In the Fall of 2007 Hanni led me to the Union League Club of Chicago to meet with a Women’s book club. Well, I say she led me there, but to be honest, when I asked her to turn at the front door she sped right by. The Union League Club is a swanky private club right in the heart of Chicago’s downtown financial district. Members meet there to “socialize and enjoy fine food and impeccable service.” No wonder Hanni raced passed the front door – she couldn’t believe we’d been invited!

When I felt we’d gone too far, I turned Hanni around and pointed in the general direction of the entryway. I could tell from the reluctant pull of the harness that she still wasn’t so sure. We were at the right place, though. Some members of the book club are also members of the Union League Club, and they were kind enough to invite Hanni and me to join them as a guest author. The club had read my memoir, “Long Time, No See.” We talked about how I decided to write that first book of mine and what all has happened to me since University of Illinois Press published it in 2003. Of course I managed to get a plug in for my children’s book “Hanni and Beth: Safe & sound”Image as well. When it was time for us to leave, some book club members asked, “Where’s Hanni?” . I pointed under the table – Hanni had curled up and fallen asleep down there. She was so quiet and still, they hadn’t realized she was with me! BUT THANK GOD SHE WAS.

When we left the Union League Club and headed east on Jackson, we approached a side street. Hanni stopped, of course. Traffic was rushing by at our parallel, cuing me that it was safe to cross. “Forward!” I commanded. Hanni looked both ways, and judging it safe, she pulled me forward. But then all of a sudden she jumped back. I followed her lead and heard the rush of a car literally inches in front of us. Hanni had seen the car turning right off the busy street. I hadn’t. She saved my life. I felt someone rush by us, then heard shouting down the side street. My heart was racing, but training at the Seeing Eye told me what to do next. “Walk backwards! Get on the sidewalk before you praise her!” I heard my trainer from years ago calling out in my head. We had practiced this very thing during training – staff members would drive Seeing Eye vans around town while we were out with our dogs, the van drivers would make quick turns and dart in front of us on purpose so we would feel how the dogs reacted.

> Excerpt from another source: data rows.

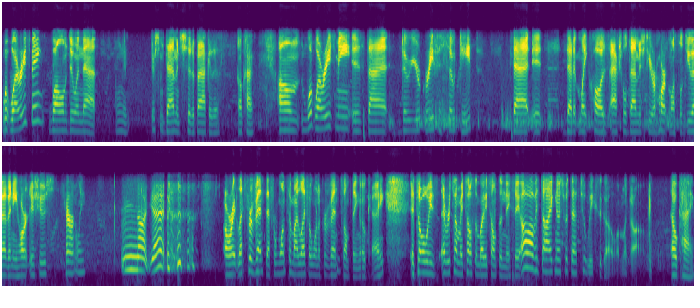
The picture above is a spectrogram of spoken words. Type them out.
What worries me while I'm doing that, I'm gonna, there's some damage to the back of this. Okay. Um, what worries me is that the, your grief is so deep that it that it might cause actual damage to your heart muscle. Do you have any heart issues currently? Not yet. All right, let's prevent that. For once in my life, I want to prevent something. Okay, it's always every time I tell somebody something, they say, "Oh, I was diagnosed with that two weeks ago." I'm like, "Oh, okay."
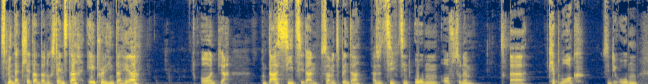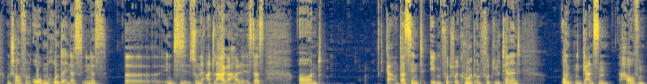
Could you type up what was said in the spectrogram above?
Splinter klettert dann durchs Fenster, April hinterher. Und ja, und da sieht sie dann zusammen mit Splinter, also sie sind oben auf so einem äh, Catwalk sind die oben und schauen von oben runter in das, in das, äh, in diese, so eine Art Lagerhalle ist das. Und ja, und das sind eben Foot Recruit und Foot Lieutenant und einen ganzen Haufen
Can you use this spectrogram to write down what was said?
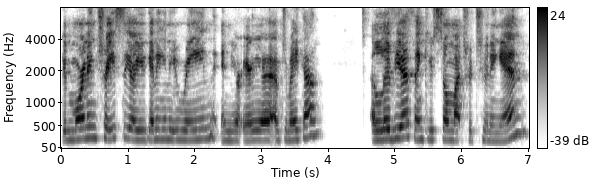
Good morning, Tracy. Are you getting any rain in your area of Jamaica? Olivia, thank you so much for tuning in.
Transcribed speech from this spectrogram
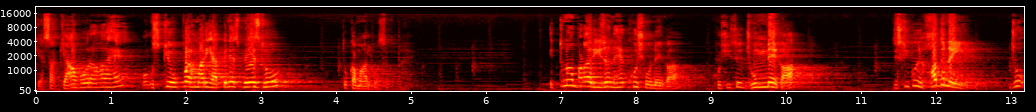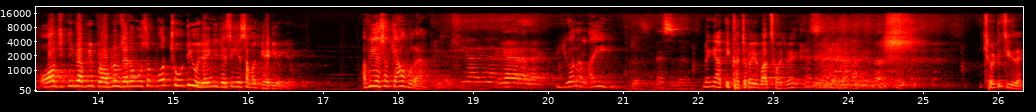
कि ऐसा क्या हो रहा है और उसके ऊपर हमारी हैप्पीनेस बेस्ड हो तो कमाल हो सकता है। इतना बड़ा रीजन है खुश होने का खुशी से झूमने का जिसकी कोई हद नहीं है। जो और जितनी भी आपकी प्रॉब्लम्स है ना वो सब बहुत छोटी हो जाएँगी जैसे ये समझ गहरी हो जाएगी। अभी ऐसा क्या हो रहा है आपकी लाइफ यू आर अलाइव नहीं आती खचरो ये बात समझ में? छोटी चीज़ है।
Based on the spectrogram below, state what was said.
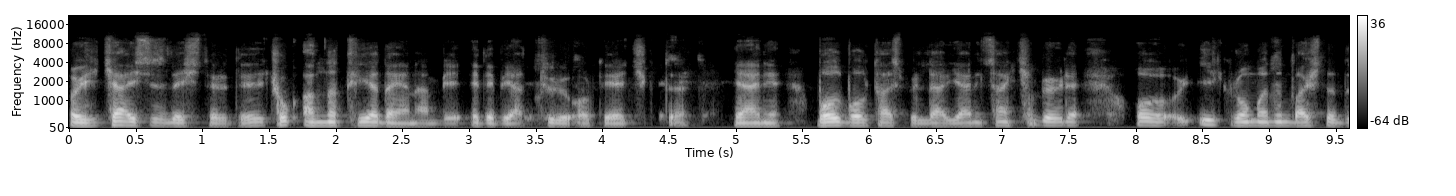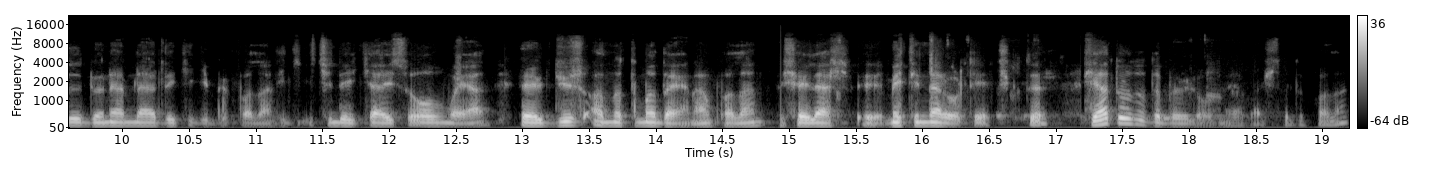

Back on the sidewalk, I got on all fours to hug Hanni. I was afraid from what had happened, of course. But even more, I was afraid that the near miss could scare Hanni from wanting to work again. I pet Hanni. I hugged her. I reassured her. People who’d seen what happened called out from across the street to make sure I was okay. I called out a “yes!” and just then a man bent down and patted me ever so slightly on the shoulder. “You alright, miss?” he asked. He was out of breath, panting. “I work at the Union League Club, I saw the whole thing.” It was a cab that had sped around the corner, he explained. The driver hadn’t even slowed down to make the turn. We stood up; I patted down my skirt and tried to regain my composure. Suddenly I realized. The sweet man panting beside me, worrying if Hanni and I were alright – he was the one I’d felt rush past while I was reassuring Hanni. “Was that you shouting?” I asked. “Yeah, I was trying to catch him,” the doorman said. “Sure you’re alright?” He asked. This kind of caring, coming from a complete stranger, made me feel better. I was sure, I told him. Hanni was alright, too. She stopped at every curb after that, and we proceeded with caution. But as always, we made it home. Safe & Sound.